Hypertension is defined as repeated elevated office systolic blood pressure (SBP) values over 140 mmHg and/or diastolic BP (DBP) over 90 mmHg or average home BP over 135/85 mmHg.

How does hypertension affect the heart and you?

Hypertension places a significant toll on the heart. Over time, the heart needs to work harder than normal to circulate blood through the blood vessels. This increased workload can cause it to enlarge and become less efficient at pumping blood, a condition known as left ventricular hypertrophy.

High blood pressure can also lead to atherosclerosis, a process where the blood vessels become clogged and narrowed due to the build-up of plaque. These changes increase the risk of heart attack, heart failure, and sudden cardiac death.

Hypertension can be one of a group of health conditions called metabolic syndrome that increases the risk of heart disease. Other risks are insulin resistance, increased body fat around the waist and abnormal cholesterol levels. Research has shown that earlier identification and patient-centred treatments for managing the multiple conditions of metabolic syndrome will lead to better outcomes. This is why Dr Konrad Grosser at Kent Cardio routinely checks an advanced cardio-metabolic blood panel including tests that GPs are not able to carry out such as for example insulin and Homocysteine levels to name just a few.

Managing hypertension to protect you

Effectively managing hypertension is crucial for maintaining heart health, general health and to achieve your longevity goal by preventing long-term complications and by reducing inflammation – yes inflammation drives accelerated ageing.

At Kent Cardio a view is taken that reversing high blood pressure and getting your health back into balance is the top priority. The main focus is on empowering you and providing you with the relevant information so you know what to do and how to do it. In the vast majority of patients, lifestyle changes are key to re-normalising the blood pressure so that medications can be stopped.

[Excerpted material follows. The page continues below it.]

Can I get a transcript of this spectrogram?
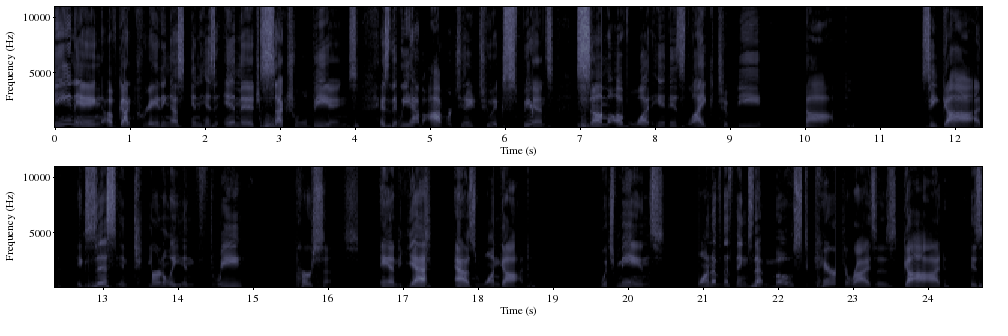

Lifestyle changes are never affecting only one domain of health only, but need to be in the context of a holistic synergy optimising all aspects of your health. Sleep, nutrition, exercise and stress management are the main domains you need to focus on.

When you are being started on the functional hypertension management pathway you will have a consultation for you to get to know Dr Konrad Grosser and vice versa. Your past history as well as your current concerns will be discussed. You will undergo a focussed physical examination and relevant routine and advanced tests will be discussed and arranged. You will be asked to monitor your blood pressure, nutrition plan, stress management and exercise prescription and regular checks with patient questionnaires will make sure you stay on track. The pathway is designed for a 6 month period and there is a great chance that within this period you will be able to stop some, and in many cases all, of your blood pressure medications, as your health will have improved as you reversed the imbalance causing high blood pressure in the first instance. Please note that for patients with significant renal impairment or anatomical causes of high blood pressure (e.g. blockage of the arteries supplying the kidneys) reversing hypertension is usually not achievable, but often significant improvements can be had.

If you’re interested in learning more about how to get healthy and how to reverse your hypertension simply book a consultation with Konrad. He will provide a comprehensive evaluation and tailored treatment plan suited to your needs. Call 0333 444 1844 and ask his team to arrange a consultation.